"Luckily it was not Sunday, so An Dun, the only café on the island of Inishmaan, was open. I had ducked inside for shelter from the storm that was raging outside. The cold Irish rain had been coming down hard all day and my clothes were totally soaked through, but I had been determined to explore the island regardless. In the middle of the afternoon, however, I realized I needed a dry place to rest. So inside the café, I sat near the window and warmed up with a pot of tea and a bowl of soup. Outside, the ivy-covered Bronze Age stone ringfort Dun Conor towered over the road on the summit of the hill."
Discussing the ways elitism codes itself into language, the editors of n+1 offer, “When Al Gore said his favorite book was Stendhal’s Red and the Black, this could be boiled down to mean, You know what? I’m an upper-class guy who went to Harvard.” It’s a great observation — the kind n+1 editorials are full of. The next sentence, however, is something strange. Not content to leave the point where it stands, the editors add, almost offhandedly, “Of course, everyone with power in America is an upper-class guy who went to Harvard.”
A fairly innocuous statement, until you realize that nearly everyone on n+1’s editorial board went to Harvard — the lone exceptions of the six-person group being a graduate from Columbia and a graduate from Wesleyan. Hearing that everyone who matters in the world went to Harvard isn’t, in and of itself, all that obnoxious — unless you’re hearing it from four people who went to Harvard. Then it’s really, really obnoxious.
“For me, reading Amsterdam Stories was like watching Casablanca. Much of Casablanca has become cliché. The famous lines are quoted so often, and the famous scenes are such a part of our culture, we’ve seen the movie before we’ve actually seen it. And yet, even though we’ve heard them a hundred times, even though we know they’re coming, the famous lines are still powerful. They are surrounded by such inherent and integral beauty, that what should make us roll our eyes, takes our breath away. In Casablanca we hear “a hill of beans” and “here’s looking at you, kid.” In Amsterdam Stories we read “And I puff on my pipe in all humility, and feel like God himself, who is infinity itself. I sit there aimlessly. God’s aim is aimlessness. But to keep this awareness always is granted to no man.”—Josh Cook, “The Crushing Beauty of Nescio’s Amsterdam Stories”

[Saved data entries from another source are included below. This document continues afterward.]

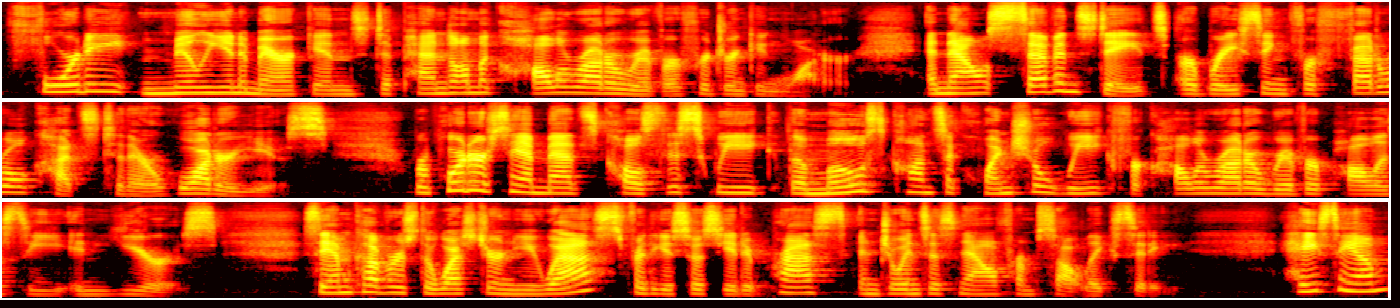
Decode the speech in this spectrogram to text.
40 million Americans depend on the Colorado River for drinking water, and now seven states are bracing for federal cuts to their water use. Reporter Sam Metz calls this week the most consequential week for Colorado River policy in years. Sam covers the western U.S. for the Associated Press and joins us now from Salt Lake City. Hey, Sam.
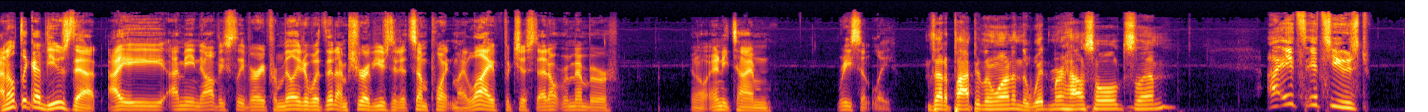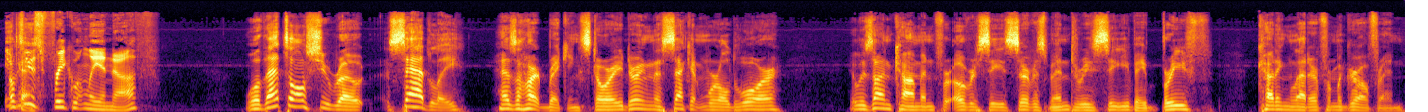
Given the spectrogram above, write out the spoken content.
I don't think I've used that. I I mean, obviously very familiar with it. I'm sure I've used it at some point in my life, but just I don't remember, you know, any time recently. Is that a popular one in the Widmer household, Slim? Uh, it's it's used it's Okay. used frequently enough. Well, that's all she wrote. Sadly, has a heartbreaking story. During the Second World War, it was uncommon for overseas servicemen to receive a brief, cutting letter from a girlfriend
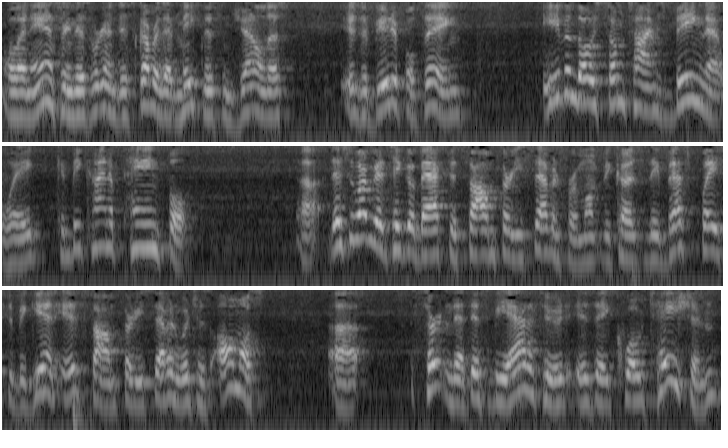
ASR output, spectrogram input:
Well, in answering this, we're going to discover that meekness and gentleness is a beautiful thing, even though sometimes being that way can be kind of painful. Uh, this is why I'm going to take you back to Psalm 37 for a moment because the best place to begin is Psalm 37, which is almost uh, certain that this beatitude is a quotation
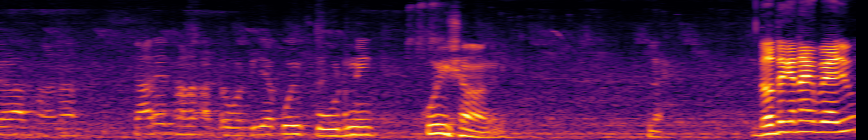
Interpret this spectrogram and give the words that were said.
ਵਾਲਾ ਸਾਰੇ ਥਾਣਾ ਅੱਡੋ ਆ ਕੋਈ ਫੂਡ ਨਹੀਂ ਕੋਈ ਛਾਂਗ ਨਹੀਂ। ਲੈ। ਦੁੱਧ ਕਿੰਨਾ ਕੁ ਪਿਆ ਜੂ?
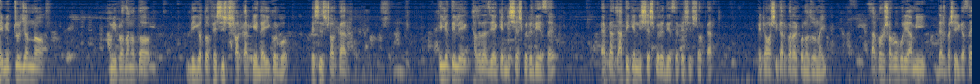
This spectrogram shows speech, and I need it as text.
এই মৃত্যুর জন্য আমি প্রধানত বিগত ফেসিস্ট সরকারকে দায়ী করব। ফেসিস্ট সরকার তিলে তিলে খালেদা জিয়াকে নিঃশেষ করে দিয়েছে। একটা জাতিকে নিঃশেষ করে দিয়েছে ফেসিস্ট সরকার। এটা অস্বীকার করার কোনো জো নাই। তারপরে সর্বোপরি আমি দেশবাসীর কাছে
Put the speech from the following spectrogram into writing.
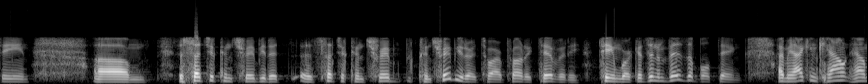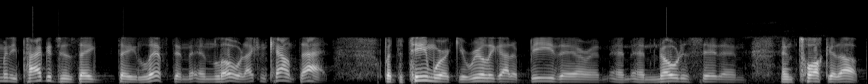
seen. Um, is such a contributor, is such a contrib- contributor to our productivity. Teamwork. It's an invisible thing. I mean, I can count how many packages they they lift and, and load. I can count that. But the teamwork, you really got to be there and, and, and notice it and, and talk it up.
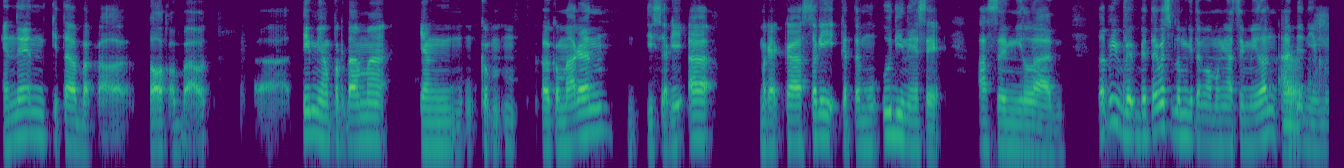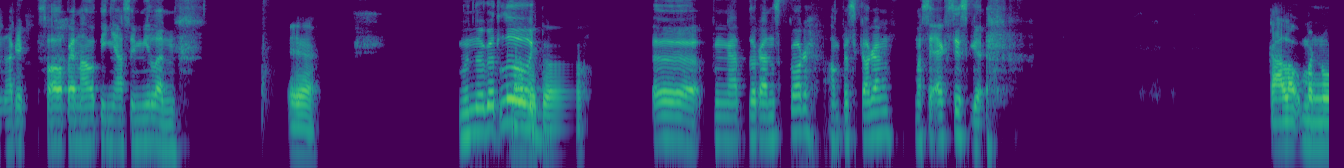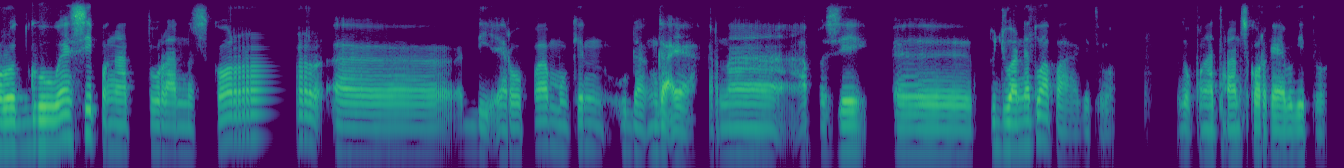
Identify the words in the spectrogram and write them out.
and then kita bakal talk about uh, tim yang pertama yang ke- ke- kemarin di Serie A mereka seri ketemu Udinese AC Milan. Tapi BTW sebelum kita ngomongin AC Milan ada nih yang menarik soal penaltinya AC Milan. Iya, Menurut kenapa lu itu? eh, pengaturan skor sampai sekarang masih eksis gak? Kalau menurut gue sih pengaturan skor eh, di Eropa mungkin udah enggak ya, karena apa sih eh, tujuannya tuh apa gitu loh untuk pengaturan skor kayak begitu.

“Now I’m neither a doctor nor an esteemed literary critic, but it seems that either the literary culture has made a miraculous recovery, or it wasn’t that sick in the first place. Which is to say that when those famous writers were so certain the patient was ailing, perhaps they were looking at the wrong patient.”—Clean Bill of Health: The Novel’s Myriad Roads to Recovery by Chris Feliciano Arnold